Accounts of torture by the United Arab Emirates (UAE) will be on full display at the United Nations Committee Against Torture’s review of the country, which starts today. Numerous victims shared their stories with journalists in Geneva on Monday ahead of their testimonies to the committee.
Matthew Hedges and Ali Ahmed, two Britons who had been detained in the UAE, testified before the Geneva-based committee on Wednesday, in a rare example of victims presenting their stories in person.
“Usually NGOs are briefing committees. A lot of people in fear of reprisals will not talk about their cases,” Julia Zomignani Barboza of MENA Rights Group, told journalists on Monday.
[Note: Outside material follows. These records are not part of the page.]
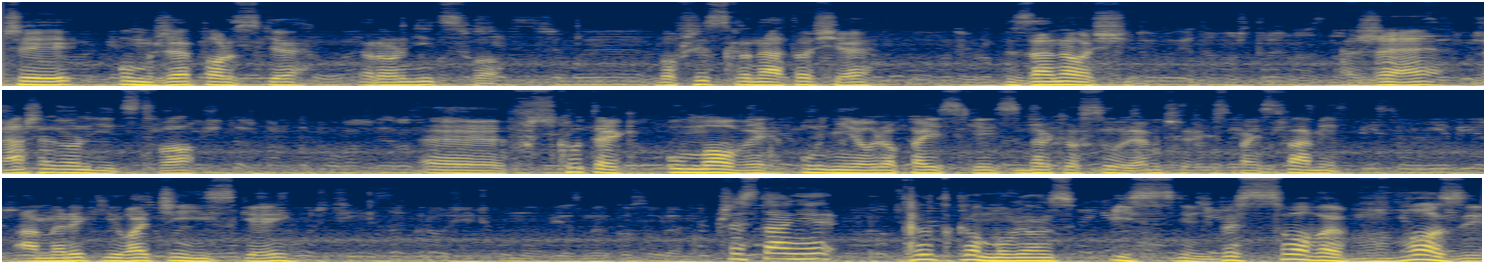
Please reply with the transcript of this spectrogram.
czy umrze polskie rolnictwo. Bo wszystko na to się zanosi, że nasze rolnictwo wskutek umowy Unii Europejskiej z Mercosurem, czyli z państwami Ameryki Łacińskiej, przestanie, krótko mówiąc, istnieć. Bezsłowe wwozy,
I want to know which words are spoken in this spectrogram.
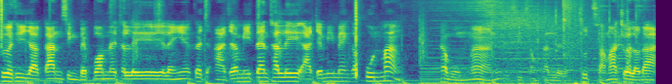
เพื่อที่จะกันสิ่งแปลกปลอมในทะเลอะไรเงี้ยก็จะอาจจะมีแตนทะเล อาจจะมีแมงกะพรุนมั่งครับผมอ่านี่คือสิ่งสำคัญเลย ชุดสามารถช่วยเราได้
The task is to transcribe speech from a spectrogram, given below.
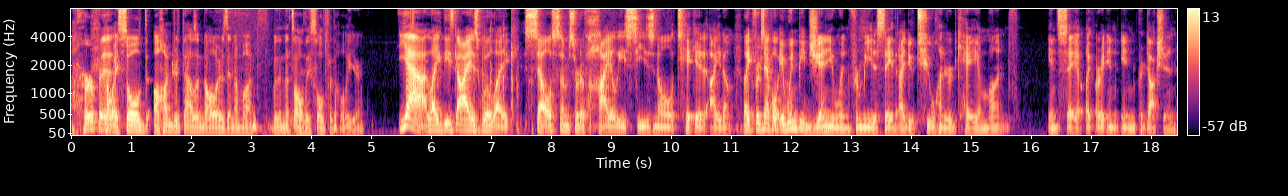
purpose. How I sold $100,000 in a month, but then that's all they sold for the whole year. Yeah, like these guys will like sell some sort of highly seasonal ticket item. Like for example, it wouldn't be genuine for me to say that I do 200k a month in sale like or in in production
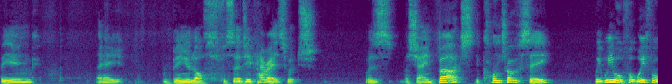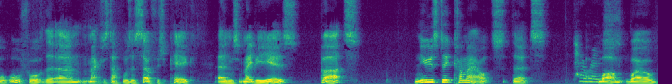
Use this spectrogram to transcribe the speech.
being a being a loss for Sergio Perez, which was a shame. But the controversy, we, we all thought we thought all thought that um, Max Verstappen was a selfish pig, and maybe he is. But news did come out that Perez. well, well,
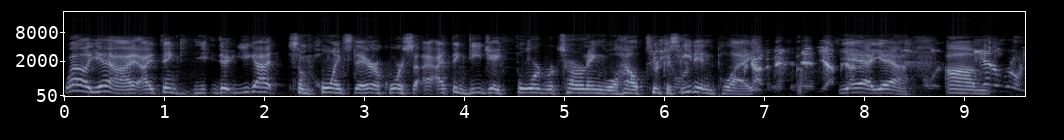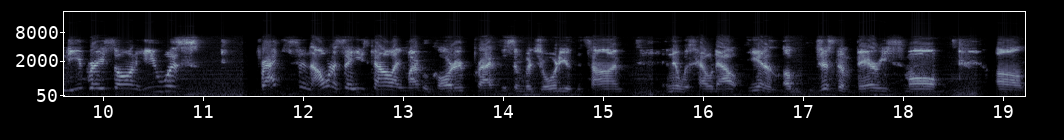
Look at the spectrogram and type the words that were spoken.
Well, yeah, I, I think you, you got some points there. Of course, I, I think DJ Ford returning will help too because he didn't play. Forgot to him. Yeah, Yeah, yeah. Um, he had a little knee brace on. He was practicing. I want to say he's kind of like Michael Carter, practicing majority of the time, and then was held out. He had a, a just a very small, um,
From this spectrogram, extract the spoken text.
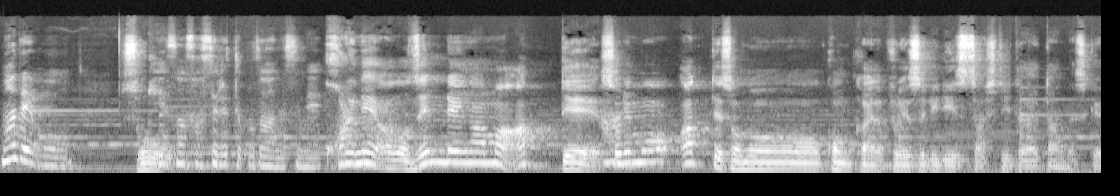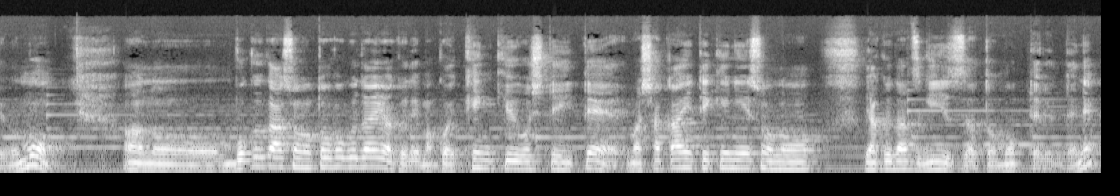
までも、計算させるってことなんですね。これね、あの前例がまああって、それもあって、その今回のプレスリリースさせていただいたんですけれども、あの僕がその東北大学でまあこういう研究をしていて、まあ、社会的にその役立つ技術だと思ってるんでね、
The UAE is one of 173 members to the UN Convention Against Torture and Other Cruel, Inhuman or Degrading Treatment or Punishment, and has therefore agreed to regular reviews by the committee. However, there are still many accounts of torture taking place within its borders.
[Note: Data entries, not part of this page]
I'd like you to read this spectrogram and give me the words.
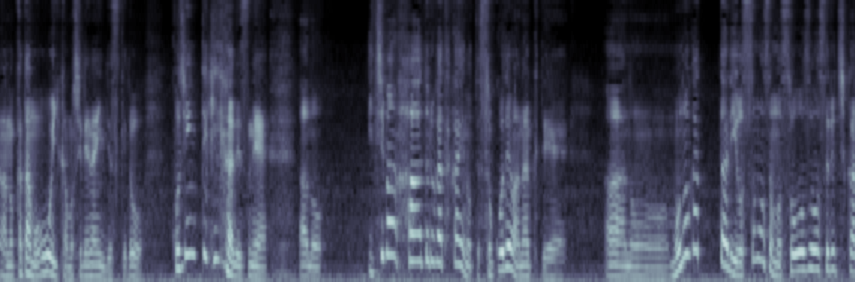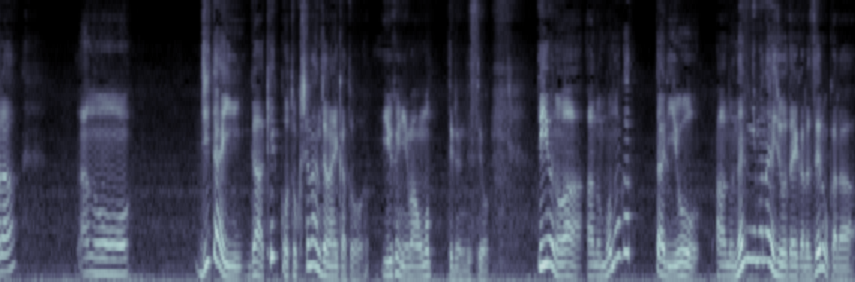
あの方も多いかもしれないんですけど、個人的にはですね、あの、一番ハードルが高いのってそこではなくて、あの、物語をそもそも想像する力、あの、自体が結構特殊なんじゃないかというふうには思ってるんですよ。っていうのは、あの、物語たりをあの何にもない状態からゼロから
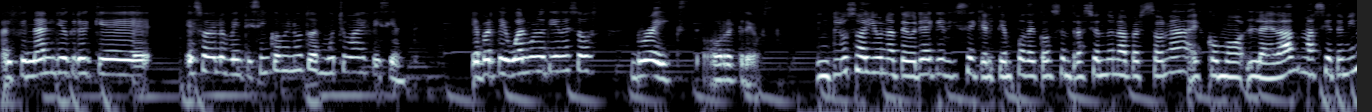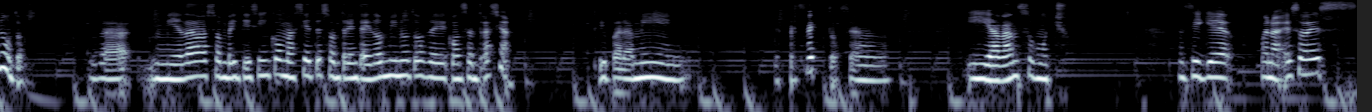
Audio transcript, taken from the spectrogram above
al final yo creo que eso de los 25 minutos es mucho más eficiente. Y aparte igual uno tiene esos breaks o recreos. Incluso hay una teoría que dice que el tiempo de concentración de una persona es como la edad más 7 minutos. O sea, mi edad son 25 más 7 son 32 minutos de concentración. Y para mí es perfecto, o sea, y avanzo mucho. Así que, bueno, eso es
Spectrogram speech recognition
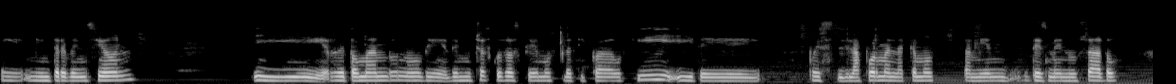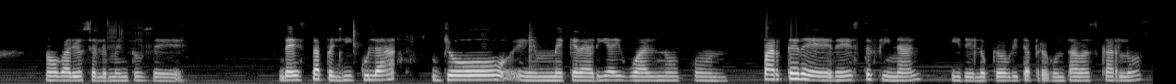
eh, mi intervención y retomando ¿no? de, de, muchas cosas que hemos platicado aquí y de pues de la forma en la que hemos también desmenuzado varios elementos de, de esta película, yo eh, me quedaría igual ¿no? con parte de, este final y de lo que ahorita preguntabas, Carlos.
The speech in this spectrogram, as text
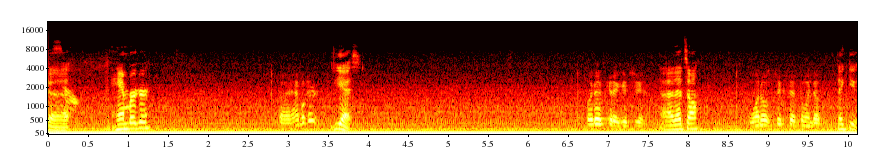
uh, hamburger? Uh, hamburger? Yes. What else can I get you? Uh, that's all. 106 at the window. Thank you.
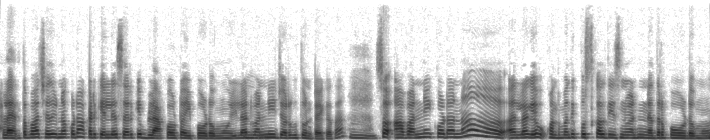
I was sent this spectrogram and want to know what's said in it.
అలా ఎంత బాగా చదివినా కూడా అక్కడికి వెళ్ళేసరికి బ్లాక్ అవుట్ అయిపోవడము ఇలాంటివన్నీ జరుగుతుంటాయి కదా. సో అవన్నీ కూడా అలాగే కొంతమందికి పుస్తకాలు తీసిన వెంటనే నిద్రపోవడము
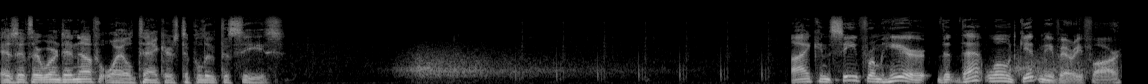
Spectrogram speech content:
As if there weren't enough oil tankers to pollute the seas. I can see from here that that won't get me very far.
Hedges, a PhD student, had reportedly been in the UAE to research his thesis when he was arrested at the Dubai airport for allegedly spying for the British government. At the press conference, Hedges detailed his experience of being held in solitary confinement for seven months by the UAE.
While in detention, Hedges said he also faced other abuse, such as being forced to take “upper” and “downer” drugs to stay awake and only having access to a lawyer for five minutes the day before his defence hearing.
“We’re lucky to be here and to be able to speak out as survivors,” he said.
Ahmed, another British citizen, also shared his testimony. He travelled to Abu Dhabi for a football match before being arrested by UAE police on the pretence that he was wearing a pro-Qatar football t-shirt. Ahmed said in detention he was beaten, electrocuted, stabbed and interrogated days and nights, denied food or water, and was not able to contact anyone.
Ahmed also said he was not able to receive privacy with a lawyer, and upon finally being released a month later, he was sent off in the night without his passport, bank cards or other personal items.
A third victim, Naji Hamdan, spoke to journalists about the brutal torture he endured 12 years ago. He said in detention he was beaten on the soles of his feet so badly that he could not walk for two weeks, and would often pass out due to the beatings.
A new report from MENA Rights Group, a Geneva legal advocacy NGO specialising in the Middle East and North Africa region, and the Emirates Detainees Advocacy Center explores widescale abuses in the UAE and takes a harsh look at its current legal system. The report has been submitted to the UN Committee Against Torture.
The current UAE system allows for torture to occur unchecked, from the moment people are arrested to beyond the limits of their sentences. According to the report, the UAE’s state security apparatus (SSA) is known to arrest people “without a warrant” and by “taking them to an undisclosed place, where they are detained incommunicado for long periods of time, sometimes lasting several months.”
Barboza illustrated the ways in which the legal framework is broken; people who are arrested do not have access to a lawyer until trial, and even then, there is no guarantee of a lawyer if someone cannot afford one. People are often detained on unfounded claims of terrorism.
Many of the detention centres’ locations are secret. Within these detention centres, torture is used to yield confessions or false confessions. The report found that the SSA is often responsible for accounts of torture. They will use torture as a means to get people to confess.
Beyond the mistreatment within detention centres, UAE courts are not independent, and like the SSA, are influenced by the president of the UAE, Barboza explained. The so-called “counselling clause” also gives the government control to keep prisoners in detention even after their sentence has been fulfilled, sometimes months or years after.
MENA and the victims of torture are hoping the UN Committee’s review can be an opportunity to create global awareness around the UAE’s continued abuse. The current climate within the country has fostered an environment that makes victims of torture fearful to speak about their experiences. Even so, in its report, MENA has been able to document numerous cases which they say “point to a widespread pattern of gross human rights violations in the UAE.”
After what Hedges, Ahmed and Hamdan have been through, they still consider themselves fortunate to have survived. They all have citizenship in other countries, and Hedges and Ahmed’s cases garnered some media attention, which may have been the reason they were released. But not all victims share the same fate.
“Think about the lives destroyed by the UAE,” Hamdan said.
The UN Committee Against Torture’s session continues until 29 July and will also examine the records of Nicaragua, Palestine and Botswana.